The huge Free-Air Carbon Enrichment (FACE) facilities at the Birmingham Institute of Forest Research and the Hawkesbury Institute for the Environment are designed to investigate the impacts of just such a change in trees’ diet over decades and across whole forest ecosystems.

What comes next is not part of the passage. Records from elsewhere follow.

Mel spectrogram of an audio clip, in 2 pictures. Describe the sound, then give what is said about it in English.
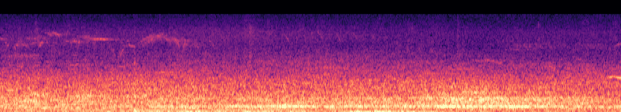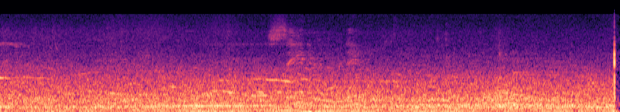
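A small light aircraft drones overhead outside the front of a house, its low, steady engine hum swelling slightly and then fading back into faint outdoor ambience with a bird chirp or two. “There is a small light aircraft overhead.”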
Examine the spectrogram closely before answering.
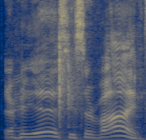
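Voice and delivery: high, excited announcement; excited cheer. Real, not acted. Viewer greeting a character who survived, excited cheer. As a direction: cheer him on as he turns up.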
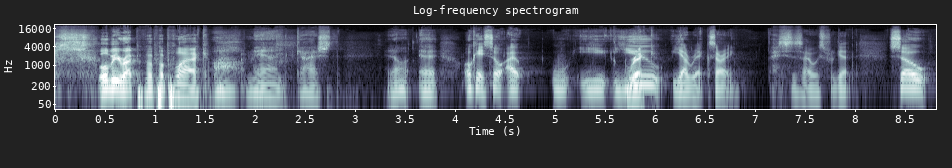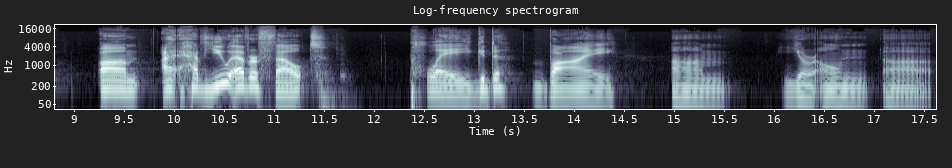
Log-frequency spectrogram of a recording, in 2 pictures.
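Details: Adult male comedian with a stuttering disorder, attending speech therapy, speaking in conversation; stuttering.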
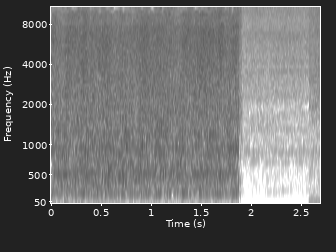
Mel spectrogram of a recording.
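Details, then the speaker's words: Whirlpool dryer running: a loud, rough, train-like rumble and rolling clatter, pointing to worn drum support rollers. "if you dry start making noises and the noises get louder the more you use your dryer until the dryer sounds like a train you'll need to check the drum support rollers"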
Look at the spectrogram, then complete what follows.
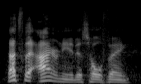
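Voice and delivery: normal talking voice

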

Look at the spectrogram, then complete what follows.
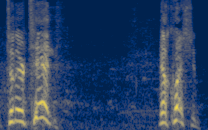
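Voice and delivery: usual speaking voice

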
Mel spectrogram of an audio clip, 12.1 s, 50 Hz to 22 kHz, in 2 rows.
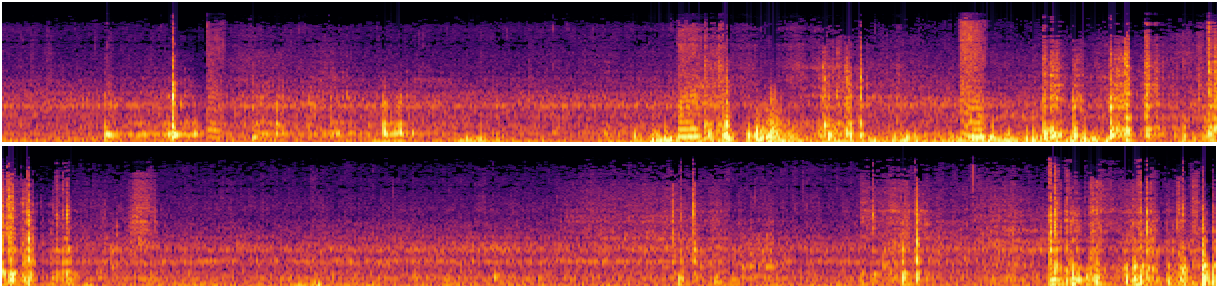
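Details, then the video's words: Winter hum of honey bees inside a hive at Ohio State University's Wooster campus, about 4PM, January 16, 2024, 15°F outside, recorder beside a sugar brick at the inner-cover hole; a low drone broken by frequent sharp clicks and bumps. "Bee Hive Sounds in Winter"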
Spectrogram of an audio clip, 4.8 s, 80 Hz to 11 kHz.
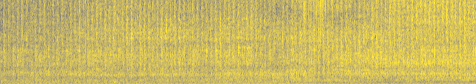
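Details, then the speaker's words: Ford 800 tractor idling just after a cold start, with a new muffler installed: firm, even low thrum with no popping or exhaust leaks; sounds tight, normal idle. "listen for any noise it sounds pretty nice and tight there now feeling popping or nothing should be all good"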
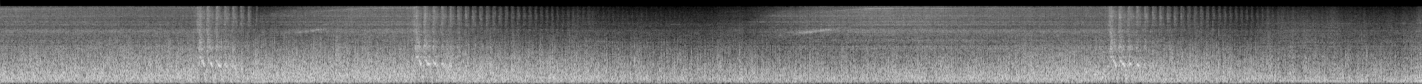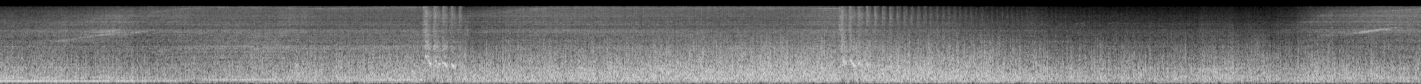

Early results show the CO2 going into the trees, but where the carbon comes to rest in the ecosystem remains mysterious.

Even if climate resilience can be fostered, the forest will only prosper if people recognise their place in it. To a utilitarian, this means understanding the value of forests to provide goods (eg, timber and biomass for a decarbonised energy economy) and services (such as prevention of soil erosion, flood mitigation, biodiversity and a modest contribution to cleaning our polluted air).

More profoundly, we must re-engage hearts and minds with landscapes in which we humans, even humans sitting in mechanical diggers, are not the biggest organism in the field. Understanding the cultural, social, economic, psychological and ecological links that allow forested landscapes to thrive is at the heart of the 20-PhD Forest Edge programme of the University of Birmingham, funded by the Leverhulme Trust and beginning this year. 

It is a long time since the dark satanic mills blighted England’s industrial heartlands; it is high time we gave Blake back his – resilient, productive, inspiring – green and pleasant land.

Professor Rob MacKenzie
Professor of Atmospheric Science and Director of Birmingham Institute of Forest Research, University of Birmingham